Any deltiologist worth his or her salt will tell you that postcards are the cat’s pajamas, the bee’s knees, and the eel’s ankle. And postcards have been around almost as long as the modern postal service; in fact, the earliest American printed postcards (or post cards, pick ’em) hearken back (Can one hearken forward? Shakespeare seems to think so.) to the 1840’s and 1850’s–soon after the first stamped letters appeared. Many early postcards bore advertisements or political messaging.
Today, most folks associate postcards with travel and the sending or receiving of the message, “Wish you were here!” and then rarely meaning same. Postcards depicting tourist attractions and other travel-related ephemera appearing on one side became popular with the ready availability of cheap travel in the early 1900’s due to the pervasiveness of railroads and followed by the rise of the family automobile and the network of state and national highways in the western world. Grandpa and Granny could see that the kids sure had a grand ol’ time at Coney Island or the World’s Fair when a hastily scribbled postcard arrived via Rural Free Delivery. Thus, the card itself became a travel souvenir.

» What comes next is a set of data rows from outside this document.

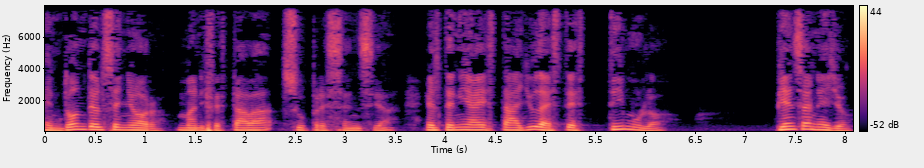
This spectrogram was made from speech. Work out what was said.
en donde el Señor manifestaba su presencia. Él tenía esta ayuda, este estímulo. Piensa en ello.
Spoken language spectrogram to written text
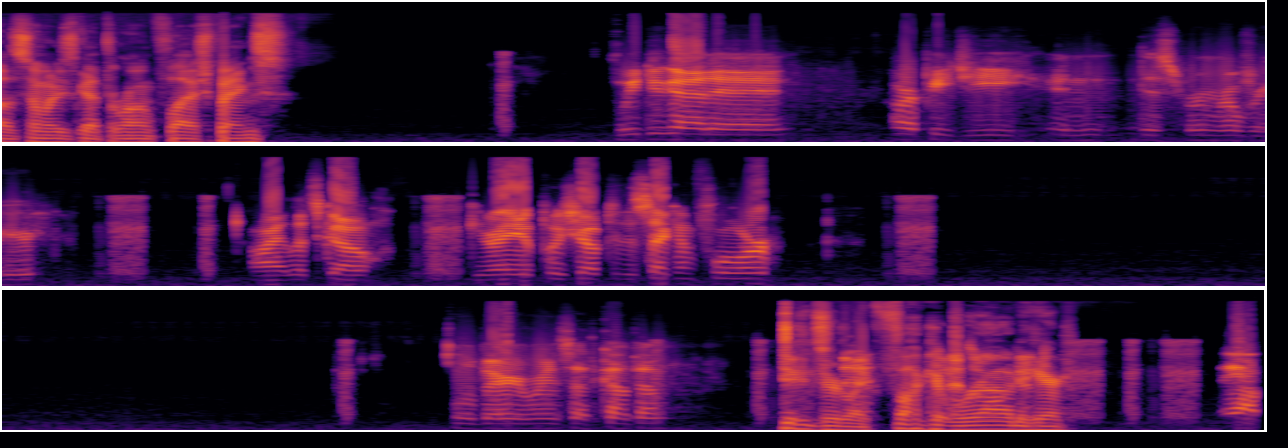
Oh, somebody's got the wrong flashbangs. We do got a RPG in this room over here. Alright, let's go. Get ready to push up to the second floor. Little barrier, we're inside the compound. Dudes are like, fuck it, we're out of here. Yeah.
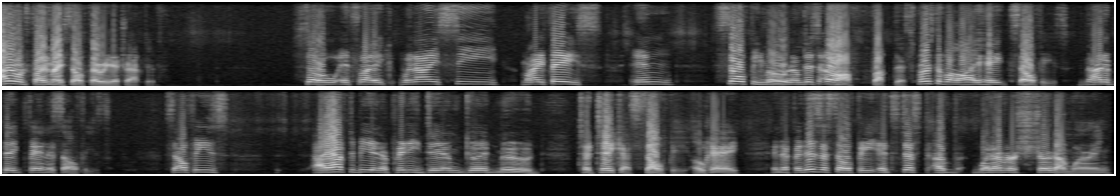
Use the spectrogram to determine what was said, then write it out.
I don't find myself very attractive. So it's like when I see my face in selfie mode, I'm just, oh, fuck this. First of all, I hate selfies. Not a big fan of selfies. Selfies, I have to be in a pretty damn good mood to take a selfie, okay? And if it is a selfie, it's just of whatever shirt I'm wearing,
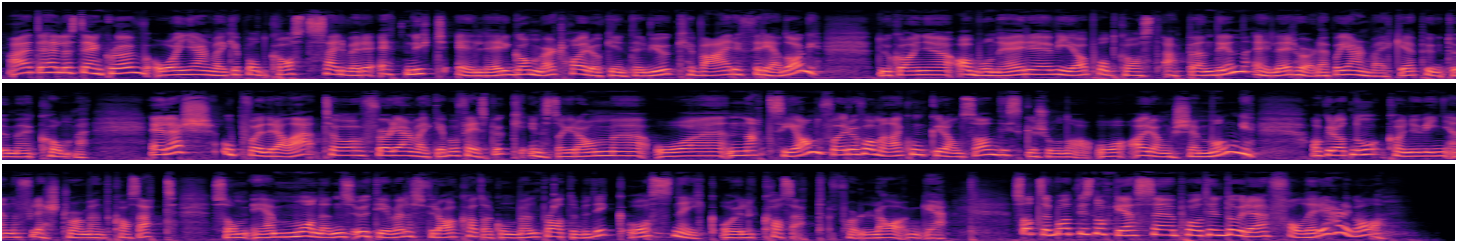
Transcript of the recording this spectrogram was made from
Jeg heter Helle Steinkløv, og Jernverket podkast serverer et nytt eller gammelt hardrockintervju hver fredag. Du kan abonnere via podkastappen din, eller høre det på jernverket.com. Ellers oppfordrer jeg deg til å følge Jernverket på Facebook, Instagram og nettsidene for å få med deg konkurranser, diskusjoner og arrangement. Akkurat nå kan du vinne en Flesh Torment-kassett, som er månedens utgivelse fra Katakomben platebutikk og Snake Oil kassettforlag. Satser på at vi snakkes eh, på Til Dovre faller i helga, da.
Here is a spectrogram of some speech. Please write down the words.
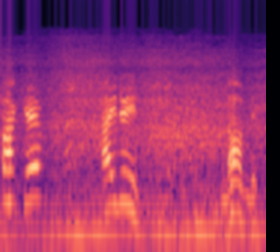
back, Kev. How you doing? Lovely.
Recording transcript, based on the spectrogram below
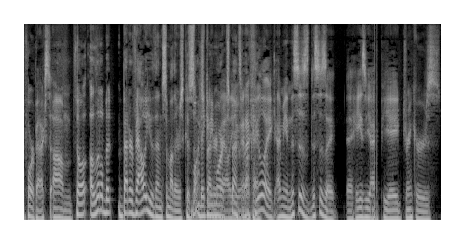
four packs. Um, So a little bit better value than some others because they can be more value. expensive. And Okay. I feel like, I mean, this is this is a, a hazy IPA drinkers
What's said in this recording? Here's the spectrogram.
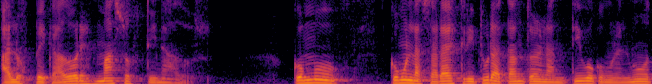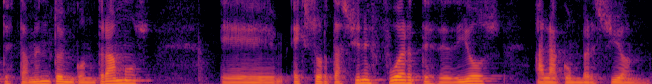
a los pecadores más obstinados. Como, como en la Sagrada Escritura, tanto en el Antiguo como en el Nuevo Testamento, encontramos eh, exhortaciones fuertes de Dios a la conversión,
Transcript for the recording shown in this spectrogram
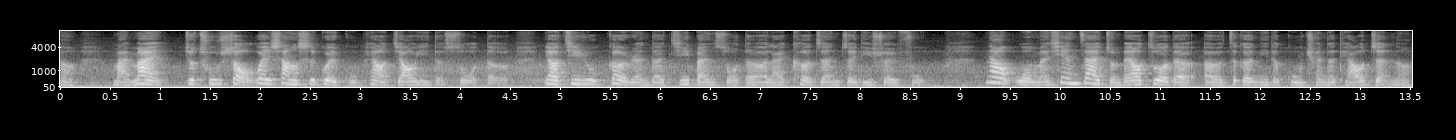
嗯，买卖就出售未上市贵股票交易的所得，要计入个人的基本所得额来课征最低税负。那我们现在准备要做的，呃，这个你的股权的调整呢，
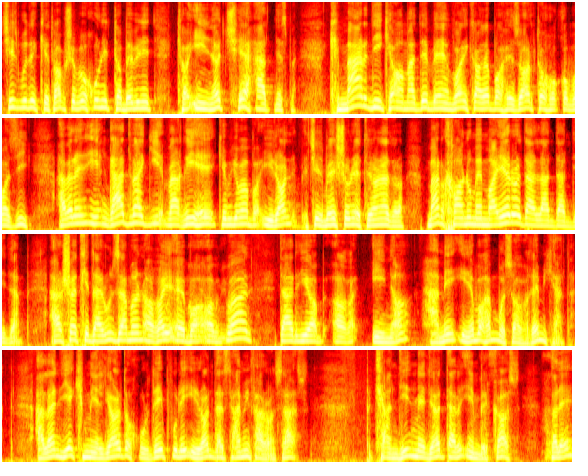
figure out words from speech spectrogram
چیز بوده کتابشو بخونید تا ببینید تا اینا چه حد نسبت. که مردی که آمده به عنوان که با هزار تا حقوق بازی اولا اینقدر وقیه که میگه من با ایران چیز بهشون اطلاع ندارم. من خانم مایر رو در لندن دیدم. ارشد که در اون زمان آقای ابا در یا آقا اینا همه اینا با هم مسابقه می‌کردن. الان یک میلیارد خورده پول ایران دست همین فرانسه است. چندین میلیارد در امریکاست بله؟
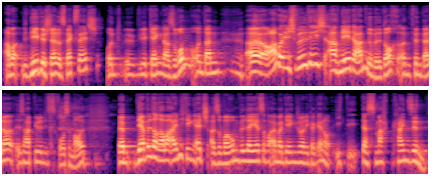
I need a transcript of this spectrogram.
Aber nee, wir stellen uns Backstage und wir gängen da so rum und dann, äh, aber ich will dich, ach nee, der andere will doch. Und Finn Bella hat wieder dieses große Maul. Ähm, der will doch aber eigentlich gegen Edge. Also warum will der jetzt auf einmal gegen Johnny Gargano? Ich, das macht keinen Sinn.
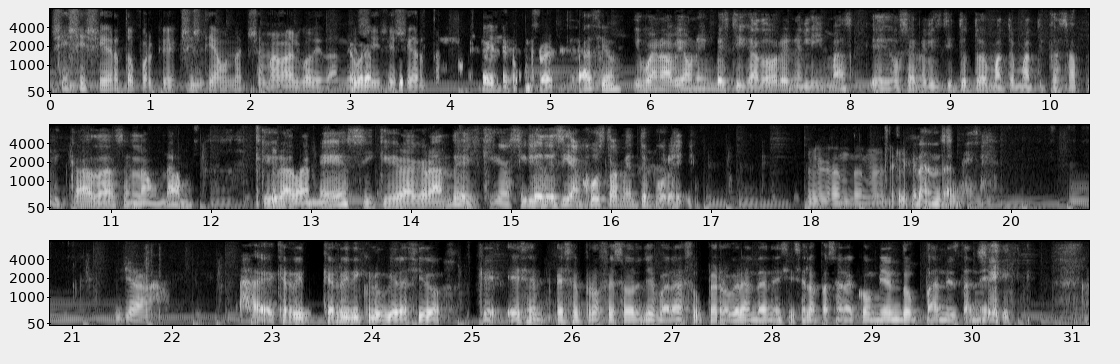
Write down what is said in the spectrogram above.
Sí, sí, es cierto, porque existía una que se llamaba algo de danés. Sí, sí, es cierto. Y le compró el espacio. Y bueno, había un investigador en el IMAS, o sea, en el Instituto de Matemáticas Aplicadas, en la UNAM, que era danés y que era grande, y que así le decían justamente por ello. El gran danés. El gran danés. Ya. qué, qué ridículo hubiera sido que ese, ese profesor llevara a su perro gran danés y se la pasara comiendo panes danés.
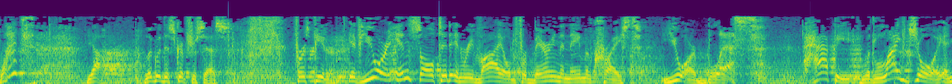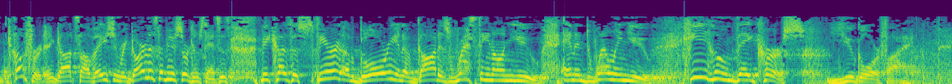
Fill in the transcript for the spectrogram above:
What? Yeah. Look what the scripture says. First Peter. If you are insulted and reviled for bearing the name of Christ, you are blessed happy with life joy and comfort in God's salvation regardless of your circumstances because the Spirit of glory and of God is resting on you and indwelling you. He whom they curse, you glorify.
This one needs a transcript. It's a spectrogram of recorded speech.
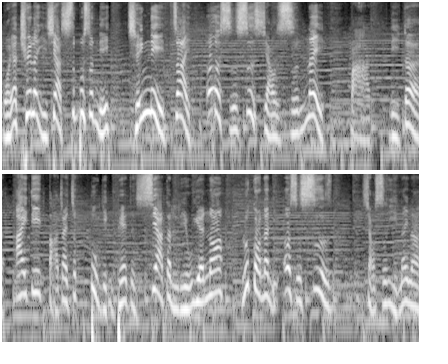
我要确认一下是不是你，请你在二十四小时内把你的 ID 打在这部影片的下的留言哦。如果呢你二十四小时以内呢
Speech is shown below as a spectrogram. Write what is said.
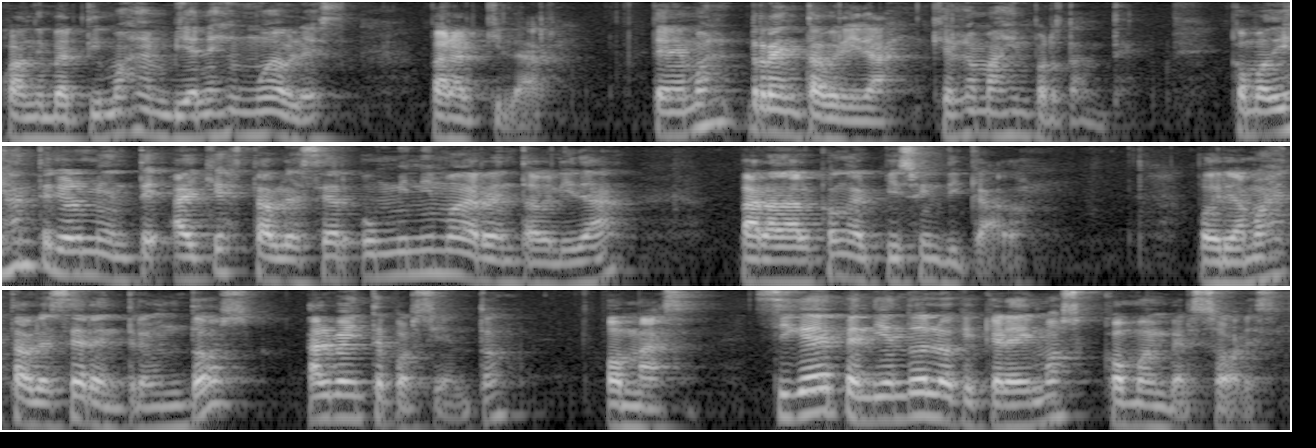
cuando invertimos en bienes inmuebles para alquilar. Tenemos rentabilidad, que es lo más importante. Como dije anteriormente, hay que establecer un mínimo de rentabilidad para dar con el piso indicado. Podríamos establecer entre un 2 al 20% o más. Sigue dependiendo de lo que queremos como inversores.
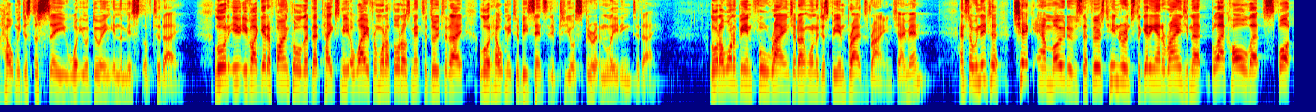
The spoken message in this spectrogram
help me just to see what you're doing in the midst of today. Lord, if I get a phone call that, that takes me away from what I thought I was meant to do today, Lord, help me to be sensitive to your spirit and leading today. Lord, I want to be in full range. I don't want to just be in Brad's range. Amen? And so we need to check our motives. The first hindrance to getting out of range in that black hole, that spot,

On the other hand, in India, postcards began as simply a cheaper way for the masses to transmit greetings amongst themselves. Even today, the rates for sending a postcard via the fine folks at the United States Postal Service run a few pennies less than it costs to mail a letter. The USPS sells pre-stamped postcards by the bundle–a good deal for a quick note to a chum or chumette whilst stuck in traffic or at lunch or waiting for that bus/train/plane.
The typical postcard measures 5 inches by 3 1/2 inches, although some novelty cards vary from this basic model. Copper (metal) postcards, wooden postcards, and even coconut postcards can be found in various places globally. Novelty cards, “saucy” cards (slightly off-color jokes on one side) or even “racy” cards (originating in–where else?–France) are often found, still. The range and types are vast, and collectors often fight over the choicest samples.
The gentleperson would do well to send a handful of these a month to good friends. As stated in the post on note cards, remember to not over-fill the writing side of the card. If the writer uses more than thirty or so words on a postcard, then the writer should have considered sending a note card or even a full-blown letter. “Hey, there! The dog is in a “chewing the furniture” phase–let’s go shopping for some new stuff this next week!” or some such is about all a postcard should carry. Any more than than (or any meatier) requires more than a postcard.
The TL:DR of this post can be summarized thusly: Think of postcards as the Twitter(tm) of the postal world.